Mutation analysis of the SHFM1 gene in breast/ovarian cancer families

ArticleinJournal of Cancer Research and Clinical Oncology 139(3) · February 2013with16 Reads
Impact Factor: 3.08 · DOI: 10.1007/s00432-013-1385-5 · Source: PubMed


    About 5-10 % of breast cancer is due to inherited disease predisposition. Currently known susceptibility genes such as BRCA1 and BRCA2 explain less than 25 % of familial aggregation of breast cancer, which suggests the involvement of additional genetic susceptibility. The SHFM1 [split hand/foot malformation (ectrodactyly) type 1] gene plays an important role in the regulation of gene transcription and cell proliferation and may be involved in the maintenance of genomic integrity. It is a potential candidate for being involved in heritable cancer susceptibility due to its biological function.
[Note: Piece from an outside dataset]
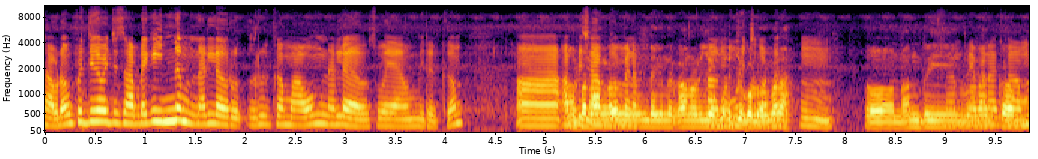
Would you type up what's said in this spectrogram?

The SHFM1 protein binds in mammalian cells to the longest conserved region of the BRCA2 protein and is required for BRCA2 stability and function, making a critical contribution to the BRCA2 function in mediating homologous recombination. Therefore, variants in the SHFM1 gene could affect the BRCA2 functionality and be associated with the familial breast/ovarian carcinogenesis.

    We have screened the entire coding region and splice junctions of SHFM1 in affected index cases from 369 Spanish breast/ovarian cancer families for germ line defects, using direct sequencing.

    Mutation analysis revealed seven different sequence changes. Based on the in silico analyses of these sequence alterations, as well as their occurrence in cases and controls, none of them, however, were predicted to be pathogenic or associated with cancer susceptibility.

    To our knowledge, this is the most comprehensive study reporting the mutation screening of the SHFM1 gene in familial breast/ovarian cancer cases. No evidence for the association with breast/ovarian cancer was observed.